(Material supplied Opens)
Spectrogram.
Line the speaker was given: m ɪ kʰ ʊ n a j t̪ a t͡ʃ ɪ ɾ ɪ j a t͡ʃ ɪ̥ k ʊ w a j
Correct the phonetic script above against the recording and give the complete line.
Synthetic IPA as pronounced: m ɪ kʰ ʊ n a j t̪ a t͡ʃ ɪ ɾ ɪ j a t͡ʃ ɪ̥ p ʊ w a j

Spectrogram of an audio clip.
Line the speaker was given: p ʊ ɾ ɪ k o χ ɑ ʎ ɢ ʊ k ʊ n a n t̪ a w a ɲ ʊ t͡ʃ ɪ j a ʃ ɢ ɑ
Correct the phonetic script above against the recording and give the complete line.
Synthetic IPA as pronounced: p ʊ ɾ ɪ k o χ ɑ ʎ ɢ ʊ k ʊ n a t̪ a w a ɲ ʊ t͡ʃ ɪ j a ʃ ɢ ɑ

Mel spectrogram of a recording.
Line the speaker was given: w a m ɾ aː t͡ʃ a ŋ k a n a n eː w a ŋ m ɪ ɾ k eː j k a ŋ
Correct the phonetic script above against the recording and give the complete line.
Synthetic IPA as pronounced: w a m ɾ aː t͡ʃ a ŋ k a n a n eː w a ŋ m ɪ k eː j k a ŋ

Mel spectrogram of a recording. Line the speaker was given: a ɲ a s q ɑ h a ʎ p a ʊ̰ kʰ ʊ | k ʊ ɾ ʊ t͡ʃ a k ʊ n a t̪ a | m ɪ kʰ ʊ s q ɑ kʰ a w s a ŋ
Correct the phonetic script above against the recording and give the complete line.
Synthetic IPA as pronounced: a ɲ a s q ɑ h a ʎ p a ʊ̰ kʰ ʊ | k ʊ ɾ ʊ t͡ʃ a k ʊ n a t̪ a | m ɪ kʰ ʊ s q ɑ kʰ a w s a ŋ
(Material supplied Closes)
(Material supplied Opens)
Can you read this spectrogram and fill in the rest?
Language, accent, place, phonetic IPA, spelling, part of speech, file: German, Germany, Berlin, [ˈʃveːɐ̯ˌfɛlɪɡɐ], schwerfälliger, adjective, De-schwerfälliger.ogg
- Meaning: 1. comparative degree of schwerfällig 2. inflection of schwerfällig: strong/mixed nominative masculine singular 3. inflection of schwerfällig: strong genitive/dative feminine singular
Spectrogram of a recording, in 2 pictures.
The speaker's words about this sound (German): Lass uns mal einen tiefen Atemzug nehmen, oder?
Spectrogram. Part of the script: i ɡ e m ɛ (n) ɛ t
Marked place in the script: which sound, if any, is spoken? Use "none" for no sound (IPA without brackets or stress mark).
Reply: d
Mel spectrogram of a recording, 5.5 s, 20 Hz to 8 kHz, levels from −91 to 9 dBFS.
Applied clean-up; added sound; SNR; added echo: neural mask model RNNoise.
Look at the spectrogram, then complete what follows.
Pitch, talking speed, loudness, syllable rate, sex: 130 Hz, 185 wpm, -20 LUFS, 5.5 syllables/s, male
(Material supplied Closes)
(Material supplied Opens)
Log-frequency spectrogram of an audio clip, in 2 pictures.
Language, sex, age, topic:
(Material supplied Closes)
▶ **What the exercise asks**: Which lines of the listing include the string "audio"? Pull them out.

▶ **Response box**:
Spectrogram of an audio clip.
Log-frequency spectrogram of an audio clip, in 2 pictures.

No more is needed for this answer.